"It's scary," said Chu Lan Shubert Kwock, president of the Chinatown Business & Community Association, which sent an open letter with concerns to the mayor yesterday. "You don't know when you're going to be in the line of fire. We have thousands of people who live here and work here and they feel their cries for help are not being heard."

The letter, which along with the association was signed by several community leaders, state lawmakers, the Chinese Chamber of Commerce and the Hawaii Arts Alliance, said, "Crime in Chinatown is out of control."

It asks the city to double police presence in the area, crack down on "crime, drugs and homelessness" in A'ala Park, hold weekly progress meetings with the community and come up with a plan to reduce crime.

Bill Brennan, spokesman for the city, said yesterday that Mayor Mufi Hannemann is "aware and sensitive to the situation in Chinatown" and has been meeting with his cabinet and Honolulu Police Department officials to tackle it. Brennan did not say whether the mayor would increase police presence, but he did say that the mayor doesn't believe more police alone will fix the problem.

"It's going to take the involvement of the community," he said.

Police said in February that they had beefed up patrols in Chinatown and Downtown, after business owners complained that they were seeing an increase in crime, including drug dealing and fights.

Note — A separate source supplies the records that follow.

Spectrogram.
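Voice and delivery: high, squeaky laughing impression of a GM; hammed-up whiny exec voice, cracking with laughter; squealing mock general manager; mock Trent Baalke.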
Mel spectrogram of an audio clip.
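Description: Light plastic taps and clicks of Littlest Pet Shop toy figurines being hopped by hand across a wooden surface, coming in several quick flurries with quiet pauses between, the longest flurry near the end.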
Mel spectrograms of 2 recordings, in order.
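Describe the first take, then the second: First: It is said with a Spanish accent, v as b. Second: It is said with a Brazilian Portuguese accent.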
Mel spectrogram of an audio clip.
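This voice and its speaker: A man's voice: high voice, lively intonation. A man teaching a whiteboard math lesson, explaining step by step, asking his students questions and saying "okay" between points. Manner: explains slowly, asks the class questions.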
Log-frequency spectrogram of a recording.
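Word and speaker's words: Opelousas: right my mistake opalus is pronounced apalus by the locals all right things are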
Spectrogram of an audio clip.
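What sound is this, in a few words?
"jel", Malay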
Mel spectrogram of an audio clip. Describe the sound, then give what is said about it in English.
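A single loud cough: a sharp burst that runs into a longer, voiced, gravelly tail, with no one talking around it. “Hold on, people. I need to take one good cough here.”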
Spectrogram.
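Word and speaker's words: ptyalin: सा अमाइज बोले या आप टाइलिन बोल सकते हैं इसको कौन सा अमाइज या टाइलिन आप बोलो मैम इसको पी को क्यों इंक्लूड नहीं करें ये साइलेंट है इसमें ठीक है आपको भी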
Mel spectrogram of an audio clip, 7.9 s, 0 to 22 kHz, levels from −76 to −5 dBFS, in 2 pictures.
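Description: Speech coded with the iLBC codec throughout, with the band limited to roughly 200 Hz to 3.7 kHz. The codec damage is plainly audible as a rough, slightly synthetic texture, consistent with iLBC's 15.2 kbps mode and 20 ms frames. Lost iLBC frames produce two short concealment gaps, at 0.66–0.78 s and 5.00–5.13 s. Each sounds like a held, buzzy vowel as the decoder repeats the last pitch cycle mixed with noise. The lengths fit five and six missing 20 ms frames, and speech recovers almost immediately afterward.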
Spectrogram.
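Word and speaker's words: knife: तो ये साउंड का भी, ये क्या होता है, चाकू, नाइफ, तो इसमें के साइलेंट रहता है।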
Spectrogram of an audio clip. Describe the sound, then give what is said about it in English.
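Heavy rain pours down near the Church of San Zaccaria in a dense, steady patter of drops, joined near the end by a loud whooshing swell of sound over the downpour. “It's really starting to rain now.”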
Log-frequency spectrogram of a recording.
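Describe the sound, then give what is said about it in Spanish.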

Police also said at the time that the spate of violent incidents followed a long downward trend of serious crimes in the community.

Brennan said yesterday that the mayor is also concerned about how recent state cutbacks to mental-health services and social services in the face of a budget shortfall are affecting crime. He said some of the problems in Chinatown could stem from fewer people getting services.

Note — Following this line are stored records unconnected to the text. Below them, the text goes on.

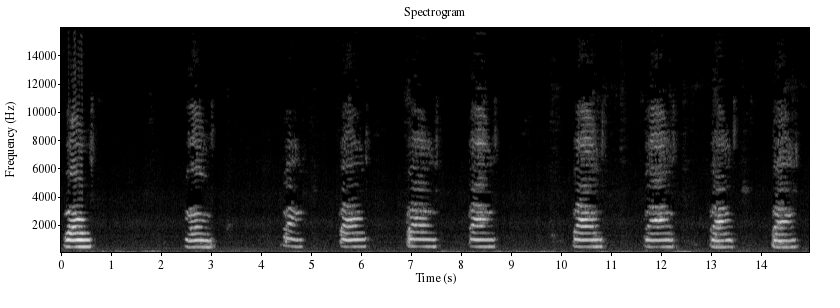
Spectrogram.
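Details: Female domestic cat meowing, ten loud harmonic meows at irregular intervals of about one to two seconds, each short and slightly wavering in pitch, over a quiet low background rumble.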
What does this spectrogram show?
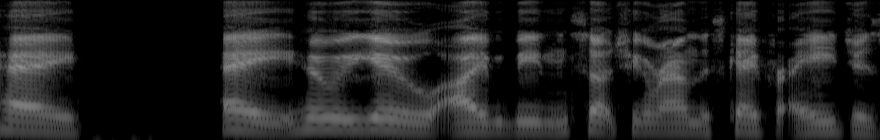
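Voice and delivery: ordinary talk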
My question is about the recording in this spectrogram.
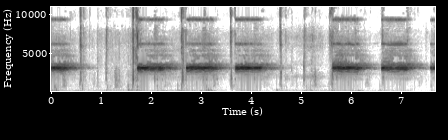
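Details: Fire-Lite ES-200X fire alarm system (replaced a 6808) on test: loud shrill horn near 3 kHz in three-blast groups with pauses, heard over a barely audible SpectrAlert; horns sounding normally.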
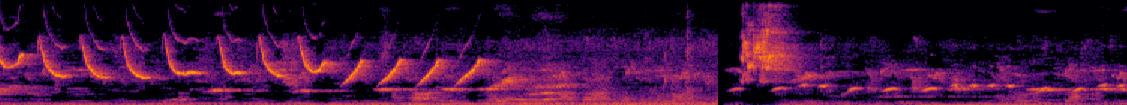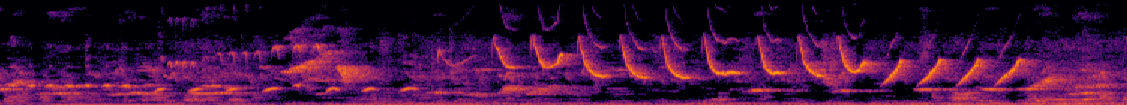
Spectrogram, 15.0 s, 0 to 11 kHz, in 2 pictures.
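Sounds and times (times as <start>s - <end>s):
bird chirping and whistling: 0.0s - 3.7s, 4.8s - 14.9s.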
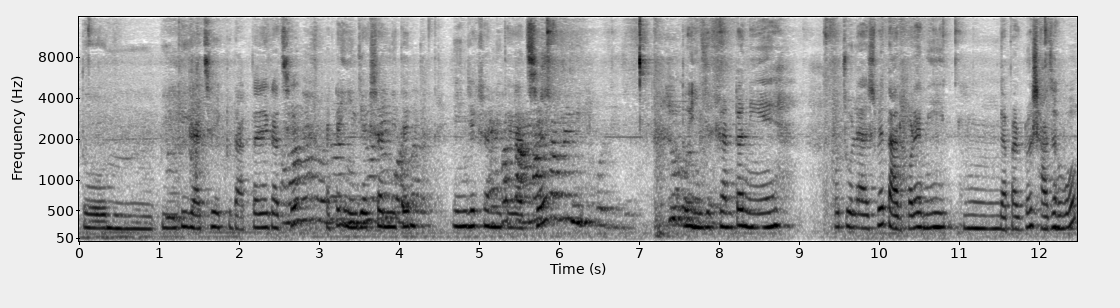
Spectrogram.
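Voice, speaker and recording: Crowd noise sits behind this young woman's fairly high, steady voice as she narrates her day at home at a moderate pace, pausing often. Filming on a handheld phone camera, she speaks casually and directly to her viewers, using many fillers.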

He said the state needs to ensure "the safety net is still viable."


The open letter to the mayor came a day after an attack on River Street that left two people injured and a week after a man was fatally shot just yards away. In the attack Friday, which happened about 1:30 p.m., a group of men stabbed and beat a man and then punched and kicked his female acquaintance.

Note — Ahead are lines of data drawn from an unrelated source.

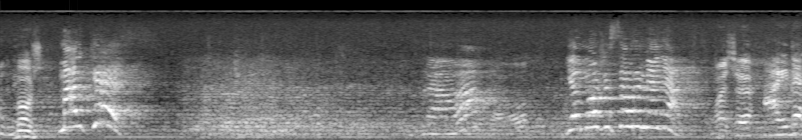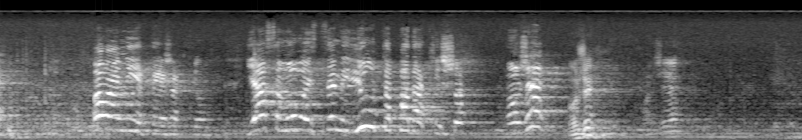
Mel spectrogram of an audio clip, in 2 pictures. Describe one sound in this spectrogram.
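A man talks with animation on a stage.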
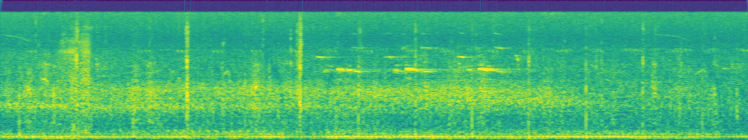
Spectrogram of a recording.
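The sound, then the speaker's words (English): A lawn irrigation sprinkler system running, with a steady hiss, a low hum and irregular light ticking clicks that continue throughout. “And it's sprinkler season, so my irrigation system is running.”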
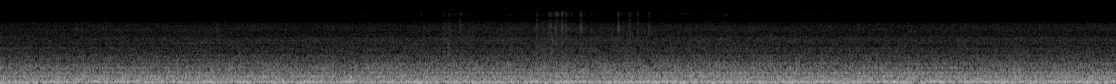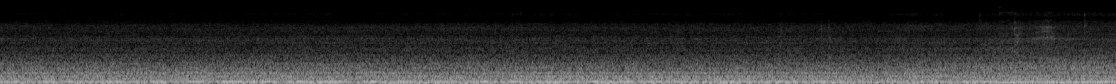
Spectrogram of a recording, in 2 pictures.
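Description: Steady drone of a semi-truck's diesel engine with tyre and road noise, heard from inside the cab while cruising at an even speed.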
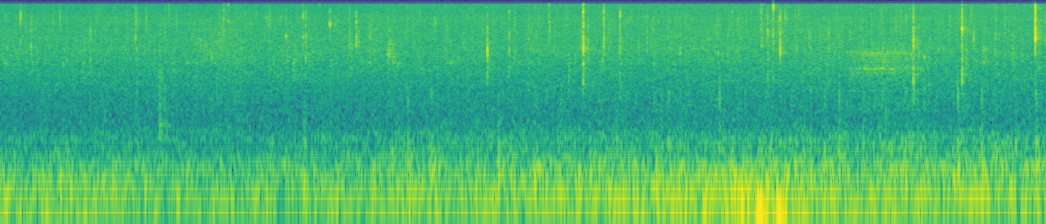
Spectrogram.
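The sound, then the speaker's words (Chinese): Rain falls in a dense, even patter with a soft low rumble beneath. It stays quiet and continuous throughout, with no voices. “听见了什么？雨声？还有什么？”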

The attack left the man in serious condition, while the woman was in stable condition.

Police have not linked the stabbing to the shooting of Joseph Peneueta, 35, who was gunned down at 4:10 a.m. March 28 by two men at the corner of Pauahi and River streets. Zorro Rye and Iosefa Pasene have been charged with second-degree murder in Peneueta's death.

Concerns over crime in Chinatown are worrisome for businesses, who say they're already being hit hard by the economic downturn and fear that years of work to revitalize the community could be lost if something isn't done soon.

"We've always had the gambling and the prostitution," said Marsha Joyner, Arts District Merchants Association coordinator. "But this violence is something we haven't seen before. There isn't one solution."


The city started work to revitalize Chinatown in June 2006, when the mayor held a "Chinatown Summit" and pledged to work closely with the hundreds of merchants and 3,000 residents within the 15 blocks that make up the historic area.

Joyner and others say things have improved since the revitalization project started.

But they say the progress is being eaten away by the two attacks and by the increased perception that Chinatown is no longer safe.

Part of that perception, Joyner said, could be because there are more homeless in the area perhaps because of recent park closures that have forced them out onto the streets or because of the economic meltdown.

Business owners started raising concerns about an apparent rise in Chinatown crime in February, when they came out in force to a neighborhood board meeting and subsequently met privately at the Hawai'i Theatre with police and city officials.

Police statistics to back up the claims were not immediately available.

Reach Mary Vorsino at mvorsino@honoluluadvertiser.com.